YOUR INSTRUCTIONS
Output the listing below verbatim, but drop the images.

EXERCISE MATERIALS
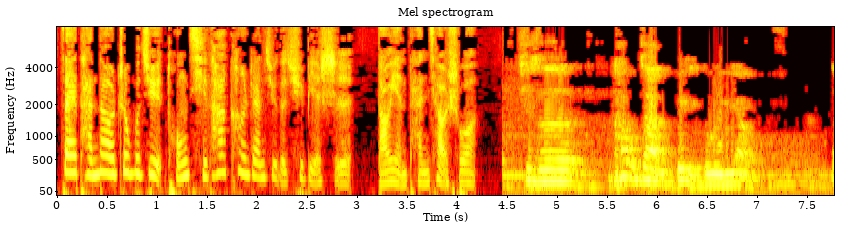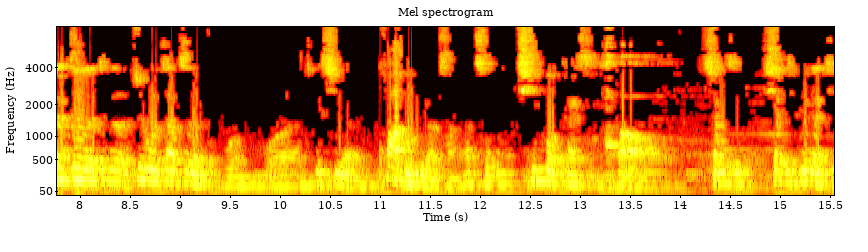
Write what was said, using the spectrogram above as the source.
在谈到这部剧同其他抗战剧的区别时，导演谭俏说：“其实抗战背景都一样，但这个这个最后战士，我我这个戏跨度比较长，它从清末开始到。”湘西湘西会在结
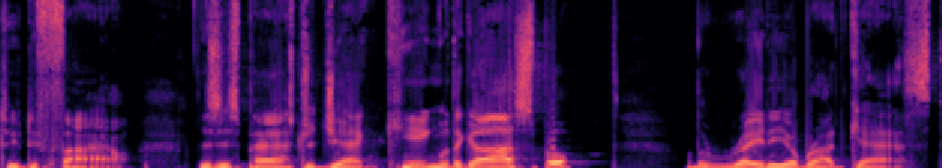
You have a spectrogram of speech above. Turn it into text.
to defile. This is Pastor Jack King with the gospel on the radio broadcast.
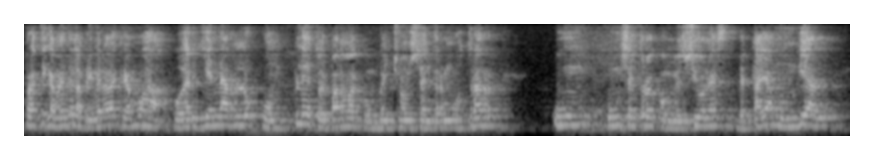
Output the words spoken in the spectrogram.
prácticamente la primera vez que vamos a poder llenarlo completo el Panama Convention Center, mostrar un, un centro de convenciones de talla mundial.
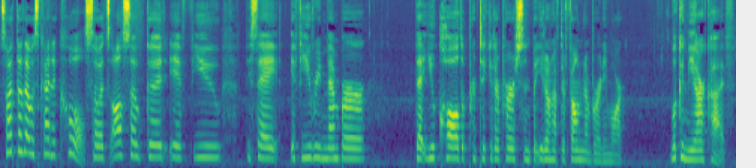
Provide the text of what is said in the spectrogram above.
So I thought that was kind of cool. So it's also good if you, say if you remember that you called a particular person but you don't have their phone number anymore. Look in the archive.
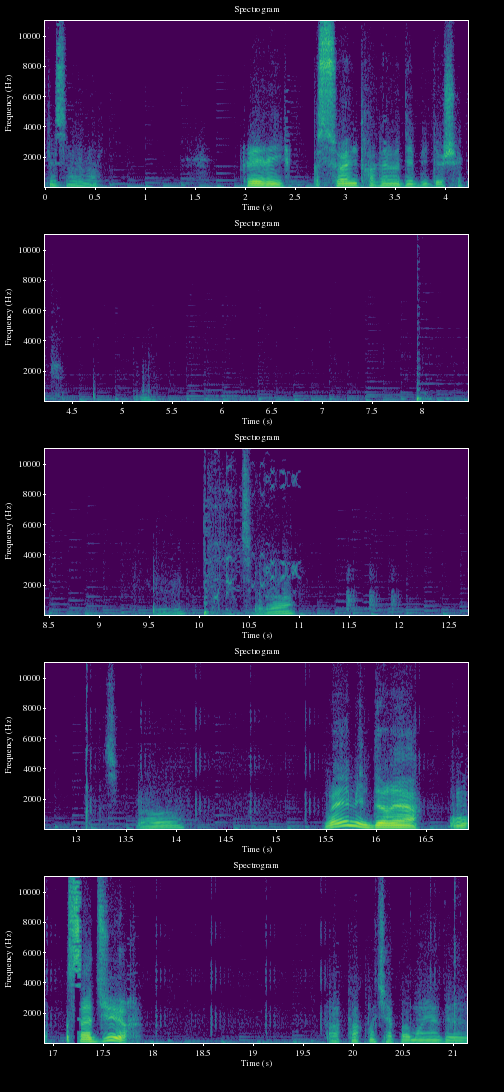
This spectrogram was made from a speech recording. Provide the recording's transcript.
Que c'est vraiment. Prairie. Soigne au début de chaque. Ça va. Va. Oui, mine de rien. Ça dure. Alors, par contre, il n'y a pas moyen de...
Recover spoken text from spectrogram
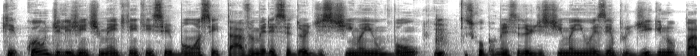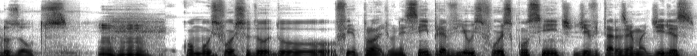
que quão diligentemente tentei ser bom, aceitável, merecedor de estima e um bom. E, desculpa, merecedor de estima e um exemplo digno para os outros. Uhum como o esforço do, do filho pródigo, né? Sempre havia o esforço consciente de evitar as armadilhas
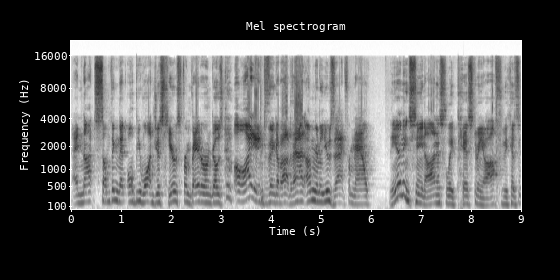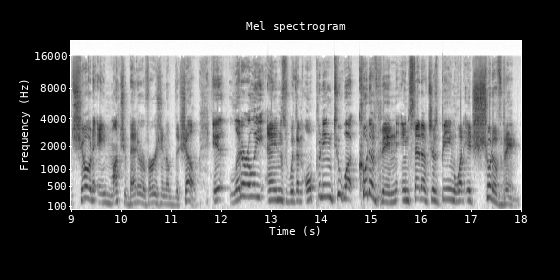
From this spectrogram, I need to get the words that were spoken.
and not something that Obi-Wan just hears from Vader and goes, Oh, I didn't think about that, I'm gonna use that from now. The ending scene honestly pissed me off because it showed a much better version of the show. It literally ends with an opening to what could have been instead of just being what it should have been.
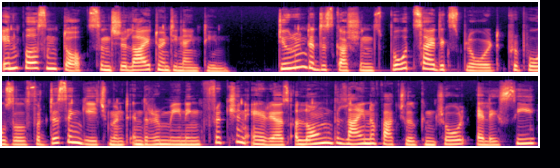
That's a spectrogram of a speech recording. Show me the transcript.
in person talks since July 2019. During the discussions, both sides explored proposals for disengagement in the remaining friction areas along the line of actual control LAC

OUTPUT OF THE TASK
Write what was said, using the spectrogram above as the source.
在谈到这部剧同其他抗战剧的区别时，导演谭俏说：“其实抗战背景都一样，但这个这个最后战士，我我这个戏跨度比较长，它从清末开始到。”湘西湘西会在结
You have a spectrogram of speech above. Turn it into text.
to defile. This is Pastor Jack King with the gospel on the radio broadcast.
Output the words spoken in the spectrogram.
prácticamente la primera vez que vamos a poder llenarlo completo el Panama Convention Center, mostrar un, un centro de convenciones de talla mundial.
Provide the text of what is said in the spectrogram above.
So I thought that was kind of cool. So it's also good if you, say if you remember that you called a particular person but you don't have their phone number anymore. Look in the archive.
This spectrogram was made from a speech recording. Provide the recording's transcript.
Que c'est vraiment. Prairie. Soigne au début de chaque. Ça va. Va. Oui, mine de rien. Ça dure. Alors, par contre, il n'y a pas moyen de...
Recover spoken text from spectrogram
que quão diligentemente tentei ser bom, aceitável, merecedor de estima e um bom. E, desculpa, merecedor de estima e um exemplo digno para os outros. Uhum como o esforço do, do filho pródigo, né? Sempre havia o esforço consciente de evitar as armadilhas
From this spectrogram, I need to get the words that were spoken.
and not something that Obi-Wan just hears from Vader and goes, Oh, I didn't think about that, I'm gonna use that from now. The ending scene honestly pissed me off because it showed a much better version of the show. It literally ends with an opening to what could have been instead of just being what it should have been.
That's a spectrogram of a speech recording. Show me the transcript.
in person talks since July 2019. During the discussions, both sides explored proposals for disengagement in the remaining friction areas along the line of actual control LAC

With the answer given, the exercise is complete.